Under the proposed condom measure, which he wrote, "Weinstein would be placed in charge of monitoring any adult film produced in California to determine if condoms were used," Eros Media reports. "If a condom wasn't readily apparent in each scene, Weinstein would be deputized by the Attorney General to review the raw footage of the production, and file lawsuits against anyone involved in the production, including but not limited to the producers, distributors, agents, and anyone with a demonstrable 'financial interest' in the production." 

The text of the proposed ballot measure states that "The People of the State of California, by enacting this Act, hereby declare that the proponent of this Act"—that would be Weinstein—"has a direct and personal stake in defending this act from constitutional or statutory challenges to the Act's validity." Should the Attorney General fail to adequately uphold its provisions, "the Act's proponent shall be entitled … to act as an agent of the citizens of the State of California." As such, Weinstein would be compensated by the state for "reasonable expenses and other losses." To remove Weinstein from this role would require a majority vote from both houses of the state Legislature. 

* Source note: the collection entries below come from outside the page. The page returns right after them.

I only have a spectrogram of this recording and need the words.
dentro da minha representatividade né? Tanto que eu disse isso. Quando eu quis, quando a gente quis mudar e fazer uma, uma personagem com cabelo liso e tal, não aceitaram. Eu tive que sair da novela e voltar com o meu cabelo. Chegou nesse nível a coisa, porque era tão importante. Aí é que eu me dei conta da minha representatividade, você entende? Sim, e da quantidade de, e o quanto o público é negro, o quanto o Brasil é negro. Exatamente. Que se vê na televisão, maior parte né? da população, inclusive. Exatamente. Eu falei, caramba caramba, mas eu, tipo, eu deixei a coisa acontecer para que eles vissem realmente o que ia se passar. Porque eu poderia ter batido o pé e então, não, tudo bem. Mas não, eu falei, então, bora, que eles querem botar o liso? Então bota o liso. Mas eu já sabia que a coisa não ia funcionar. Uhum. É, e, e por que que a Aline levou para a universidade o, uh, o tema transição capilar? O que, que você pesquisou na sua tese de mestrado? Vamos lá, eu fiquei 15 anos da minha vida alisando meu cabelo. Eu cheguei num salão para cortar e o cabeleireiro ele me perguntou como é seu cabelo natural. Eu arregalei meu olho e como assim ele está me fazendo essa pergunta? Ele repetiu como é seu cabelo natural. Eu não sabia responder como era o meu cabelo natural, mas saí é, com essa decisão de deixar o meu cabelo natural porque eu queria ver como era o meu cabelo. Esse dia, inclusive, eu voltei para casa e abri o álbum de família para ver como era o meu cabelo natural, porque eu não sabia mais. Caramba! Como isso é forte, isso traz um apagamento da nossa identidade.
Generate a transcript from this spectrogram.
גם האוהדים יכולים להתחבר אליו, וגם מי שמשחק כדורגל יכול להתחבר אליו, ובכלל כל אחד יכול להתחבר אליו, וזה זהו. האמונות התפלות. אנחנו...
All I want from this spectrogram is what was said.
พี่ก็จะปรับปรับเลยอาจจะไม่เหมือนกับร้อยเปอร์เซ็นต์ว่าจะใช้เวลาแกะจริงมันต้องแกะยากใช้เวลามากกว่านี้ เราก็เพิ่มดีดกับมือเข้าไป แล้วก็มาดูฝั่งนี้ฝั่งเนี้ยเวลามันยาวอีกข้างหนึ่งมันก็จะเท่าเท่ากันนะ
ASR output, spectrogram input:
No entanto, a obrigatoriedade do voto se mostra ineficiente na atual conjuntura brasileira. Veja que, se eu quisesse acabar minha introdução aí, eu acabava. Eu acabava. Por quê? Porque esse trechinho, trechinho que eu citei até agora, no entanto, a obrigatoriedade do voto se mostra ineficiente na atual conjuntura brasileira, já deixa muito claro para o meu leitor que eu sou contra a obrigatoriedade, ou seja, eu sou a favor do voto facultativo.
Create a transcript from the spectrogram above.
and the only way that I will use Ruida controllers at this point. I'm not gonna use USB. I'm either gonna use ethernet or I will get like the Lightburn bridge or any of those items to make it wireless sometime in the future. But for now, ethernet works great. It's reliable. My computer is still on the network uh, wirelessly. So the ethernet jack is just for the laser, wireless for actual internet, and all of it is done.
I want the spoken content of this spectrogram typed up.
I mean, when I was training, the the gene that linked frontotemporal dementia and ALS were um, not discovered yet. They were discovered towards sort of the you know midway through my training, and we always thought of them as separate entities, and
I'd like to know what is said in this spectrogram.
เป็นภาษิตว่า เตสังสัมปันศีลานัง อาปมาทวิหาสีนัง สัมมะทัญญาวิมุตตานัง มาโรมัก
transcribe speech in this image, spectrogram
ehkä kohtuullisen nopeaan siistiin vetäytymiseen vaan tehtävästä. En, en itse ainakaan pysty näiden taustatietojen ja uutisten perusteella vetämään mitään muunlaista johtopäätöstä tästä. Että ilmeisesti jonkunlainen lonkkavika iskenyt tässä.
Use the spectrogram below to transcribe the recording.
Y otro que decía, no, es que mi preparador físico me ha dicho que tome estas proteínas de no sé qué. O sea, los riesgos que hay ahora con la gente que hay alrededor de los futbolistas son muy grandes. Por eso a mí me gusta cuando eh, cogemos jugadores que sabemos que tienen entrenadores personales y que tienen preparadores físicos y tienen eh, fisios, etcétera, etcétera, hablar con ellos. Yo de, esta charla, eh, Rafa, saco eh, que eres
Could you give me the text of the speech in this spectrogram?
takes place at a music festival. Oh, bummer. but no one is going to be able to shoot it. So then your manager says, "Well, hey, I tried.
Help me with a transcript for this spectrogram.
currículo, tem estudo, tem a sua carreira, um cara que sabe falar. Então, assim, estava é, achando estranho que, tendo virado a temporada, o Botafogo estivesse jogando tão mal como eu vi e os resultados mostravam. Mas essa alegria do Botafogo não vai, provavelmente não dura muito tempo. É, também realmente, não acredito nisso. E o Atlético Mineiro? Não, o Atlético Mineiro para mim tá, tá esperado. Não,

Diane Duke, head of porn-industry trade group the Free Speech Coalition, noted to Eros that "Weinstein has waged a 10-year personal crusade against the adult industry and now wants tax payers [sic] to pay him to control it." To Duke, this is not just a waste of money but a slip back into old morality-based censorship under the guise of public health.

"For the first time in nearly forty years, we're looking at the government spending taxpayer dollars to censor adult film," she said 

Under Weinstein's proposed measure, the state wouldn't simply be on the lookout for condom scofflaws but tasked with granting adult-filmmaking licenses, which means government officials deciding who is and isn't allowed to make porn in California and what kinds of films are allowed to be made. In addition to massive fines for failing to use condoms, the state could impose fines between $1,000 and $15,000 for failing to file the proper paperwork for each film's production. Distributors of porn films that don't use condoms and talent agents who refer actors to these films could also be arrested. 

California's Legislative Analyst's Office predicted that should the measure become law, "parts of the adult film industry likely would respond by either relocating outside of California in order to avoid or protest the law's requirements or continuing to make adult films in California while seeking to evade state and local law enforcement." As a result, "tens of millions or hundreds of millions of dollars of annual economic activity and hundreds of full- and part-time adult film industry jobs likely would be eliminated from the California economy" or driven underground, it said. Ultimately, the measure would reduce annual state and local tax revenue "by millions or tens of millions of dollars per year" while costing "a few million dollars annually" to enforce.